------ Available records

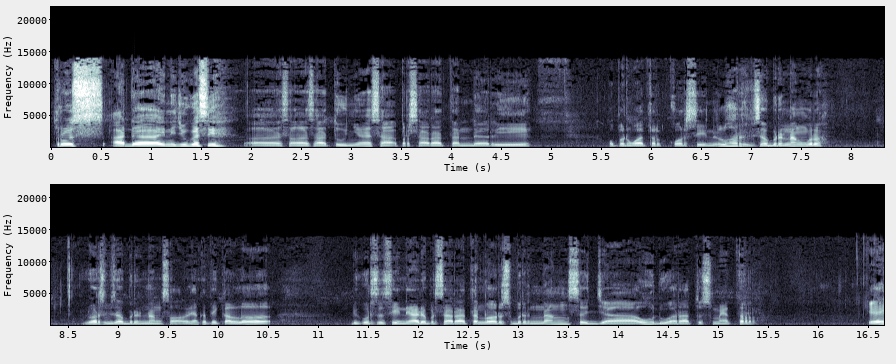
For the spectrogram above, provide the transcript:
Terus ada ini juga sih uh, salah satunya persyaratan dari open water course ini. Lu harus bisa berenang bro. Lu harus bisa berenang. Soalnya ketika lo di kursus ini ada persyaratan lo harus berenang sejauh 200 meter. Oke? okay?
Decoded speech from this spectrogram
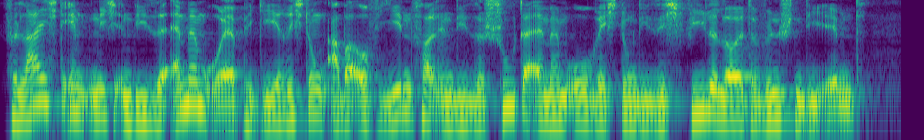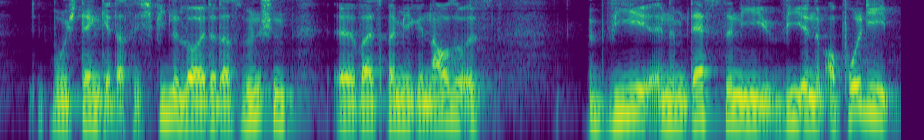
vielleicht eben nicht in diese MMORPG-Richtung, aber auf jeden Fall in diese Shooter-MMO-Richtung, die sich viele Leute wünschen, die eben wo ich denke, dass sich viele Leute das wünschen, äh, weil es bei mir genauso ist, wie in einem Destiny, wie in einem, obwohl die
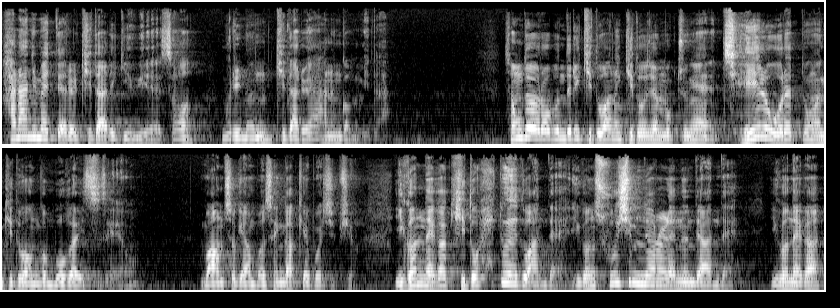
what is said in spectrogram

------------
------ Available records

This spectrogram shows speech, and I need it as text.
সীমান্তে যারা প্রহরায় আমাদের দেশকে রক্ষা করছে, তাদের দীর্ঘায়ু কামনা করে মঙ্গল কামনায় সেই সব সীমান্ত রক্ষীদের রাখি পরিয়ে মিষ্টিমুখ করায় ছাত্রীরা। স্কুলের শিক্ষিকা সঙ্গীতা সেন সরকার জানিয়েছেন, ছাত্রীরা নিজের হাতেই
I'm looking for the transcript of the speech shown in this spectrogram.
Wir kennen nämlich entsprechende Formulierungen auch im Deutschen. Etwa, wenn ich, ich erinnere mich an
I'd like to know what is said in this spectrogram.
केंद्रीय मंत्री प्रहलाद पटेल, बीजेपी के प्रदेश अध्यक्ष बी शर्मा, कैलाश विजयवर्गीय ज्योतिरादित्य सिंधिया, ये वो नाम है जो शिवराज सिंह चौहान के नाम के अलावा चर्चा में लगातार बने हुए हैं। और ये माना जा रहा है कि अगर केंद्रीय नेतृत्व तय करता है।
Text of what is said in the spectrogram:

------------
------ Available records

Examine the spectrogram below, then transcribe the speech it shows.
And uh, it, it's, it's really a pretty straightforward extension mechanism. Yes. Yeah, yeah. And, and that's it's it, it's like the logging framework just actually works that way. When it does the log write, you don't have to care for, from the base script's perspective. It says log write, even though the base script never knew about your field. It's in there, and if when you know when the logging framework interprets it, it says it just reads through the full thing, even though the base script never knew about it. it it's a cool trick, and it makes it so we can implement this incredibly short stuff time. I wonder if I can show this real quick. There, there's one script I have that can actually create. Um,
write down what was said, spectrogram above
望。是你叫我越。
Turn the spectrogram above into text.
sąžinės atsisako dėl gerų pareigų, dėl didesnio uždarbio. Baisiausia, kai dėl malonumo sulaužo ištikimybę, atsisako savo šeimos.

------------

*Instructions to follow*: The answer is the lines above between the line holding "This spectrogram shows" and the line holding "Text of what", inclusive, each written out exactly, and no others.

*Reply to the exercise*:
This spectrogram shows speech, and I need it as text.
সীমান্তে যারা প্রহরায় আমাদের দেশকে রক্ষা করছে, তাদের দীর্ঘায়ু কামনা করে মঙ্গল কামনায় সেই সব সীমান্ত রক্ষীদের রাখি পরিয়ে মিষ্টিমুখ করায় ছাত্রীরা। স্কুলের শিক্ষিকা সঙ্গীতা সেন সরকার জানিয়েছেন, ছাত্রীরা নিজের হাতেই
I'm looking for the transcript of the speech shown in this spectrogram.
Wir kennen nämlich entsprechende Formulierungen auch im Deutschen. Etwa, wenn ich, ich erinnere mich an
I'd like to know what is said in this spectrogram.
केंद्रीय मंत्री प्रहलाद पटेल, बीजेपी के प्रदेश अध्यक्ष बी शर्मा, कैलाश विजयवर्गीय ज्योतिरादित्य सिंधिया, ये वो नाम है जो शिवराज सिंह चौहान के नाम के अलावा चर्चा में लगातार बने हुए हैं। और ये माना जा रहा है कि अगर केंद्रीय नेतृत्व तय करता है।
Text of what is said in the spectrogram:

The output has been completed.